The 27-year-old will start from ninth on the grid at Suzuka, after being among a number of drivers to miss out on the chance to improve in the dying seconds of Q3 when Kimi Raikkonen's spun Lotus brought out the yellow flags.
But from the outset the McLaren driver was in difficulty, and could be heard on the radio telling his team he was expecting a "struggle".
To add to Hamilton's woes, Red Bull were in a class of their own during qualifying.
Sebastian Vettel took the 34th pole of his career, putting him behind only Michael Schumacher (68) and Ayrton Senna (65), with Mark Webber alongside him, although the reigning champion was reprimanded by the stewards for impeding championship leader Fernando Alonso during the frantic final seconds.
McLaren's disappointing performance comes after a recent run where the Woking-based team have had the fastest car on the grid, winning three of the last four races, starting from pole four times in a row.
The downturn does little to help Hamilton's effort to close a 52-point deficit to Ferrari's Alonso, who will start sixth, as well as keeping in touch with Vettel, who is homing in on the Spaniard at the top of the drivers' championship.
But, having by his own admission made an error on set-up, Hamilton knows he will need luck on his side if he is to have any hope of being close to the Red Bulls, who have had the car to beat in Japan.

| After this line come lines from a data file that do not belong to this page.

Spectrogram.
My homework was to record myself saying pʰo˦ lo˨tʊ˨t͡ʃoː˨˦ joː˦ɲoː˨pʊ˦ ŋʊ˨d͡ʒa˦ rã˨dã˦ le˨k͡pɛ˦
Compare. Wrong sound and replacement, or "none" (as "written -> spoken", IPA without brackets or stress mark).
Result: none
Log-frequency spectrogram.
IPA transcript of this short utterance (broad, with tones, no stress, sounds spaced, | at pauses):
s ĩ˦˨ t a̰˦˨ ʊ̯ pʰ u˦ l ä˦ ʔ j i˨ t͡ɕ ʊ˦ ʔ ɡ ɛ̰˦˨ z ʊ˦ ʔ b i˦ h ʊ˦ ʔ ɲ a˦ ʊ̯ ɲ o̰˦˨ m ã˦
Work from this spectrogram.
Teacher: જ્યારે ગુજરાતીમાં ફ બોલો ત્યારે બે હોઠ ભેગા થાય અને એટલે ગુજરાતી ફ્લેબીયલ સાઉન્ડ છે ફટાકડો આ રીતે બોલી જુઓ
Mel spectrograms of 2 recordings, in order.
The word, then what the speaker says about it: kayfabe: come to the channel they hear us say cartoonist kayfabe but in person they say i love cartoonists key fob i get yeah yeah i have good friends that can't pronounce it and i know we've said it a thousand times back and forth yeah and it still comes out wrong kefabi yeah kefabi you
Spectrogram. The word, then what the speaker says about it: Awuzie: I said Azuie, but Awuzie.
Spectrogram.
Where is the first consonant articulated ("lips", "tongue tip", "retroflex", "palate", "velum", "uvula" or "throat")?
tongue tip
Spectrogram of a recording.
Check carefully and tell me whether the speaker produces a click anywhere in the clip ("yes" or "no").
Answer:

He said: "The car was feeling good and was quick in FP2 and FP3 but I got it wrong in qualifying.
"Unfortunately as soon as you start qualifying, you are stuck with it and as soon as I did my first lap I knew immediately it was wrong.
"I did everything I could with my adjustments I have with the steering, I had the front wing maxed out and it was not enough to overcome the issue I had."
Hamilton knows his chances of victory are slim, and may well have to cross his fingers and hope Red Bull experience the sort of reliability issue that deprived Vettel a win in Valencia when the German was cruising to a 25-point haul.
"Sebastian all of a sudden has the quickest car this weekend and he had a quick car at the last race and got maximum points, he is probably the main competitor to Fernando but we still have six races to go, including on Sunday, and anything can happen in those races," he said.
"Maybe they won't finish those races and we will capitalise as a team, so we should never give up and we will keep pushing tomorrow [Sunday] and hope something magical happens."
Hamilton's team-mate Jenson Button will start eighth due to the five-place grid penalty he has to take due to a gearbox change.
Button set the third-fastest time and was far happier than Hamilton with his set-up and believes, with tyre degradation set to be a factor during the race, victory remains a possibility.
"We will see tomorrow [Sunday], their [Red Bull's] long runs did not look too impressive," said Button, whose penalty promoted home hero Kamui Kobayashi to third on the grid to the delight of the Suzuka crowd.
"In last year's race it was the rear tyres that caused problems, this year I think it will be all four tyres.
"From talking to other drivers on the grid they are struggling, as we might be, with blistering, graining, high tyre wear.
"So it's not going to be a straightforward race, if it was I think it would be very difficult to beat Red Bull but because it is so mixed in terms of strategy I think there is a possibility we can make up some places and, you never know, fight for the win."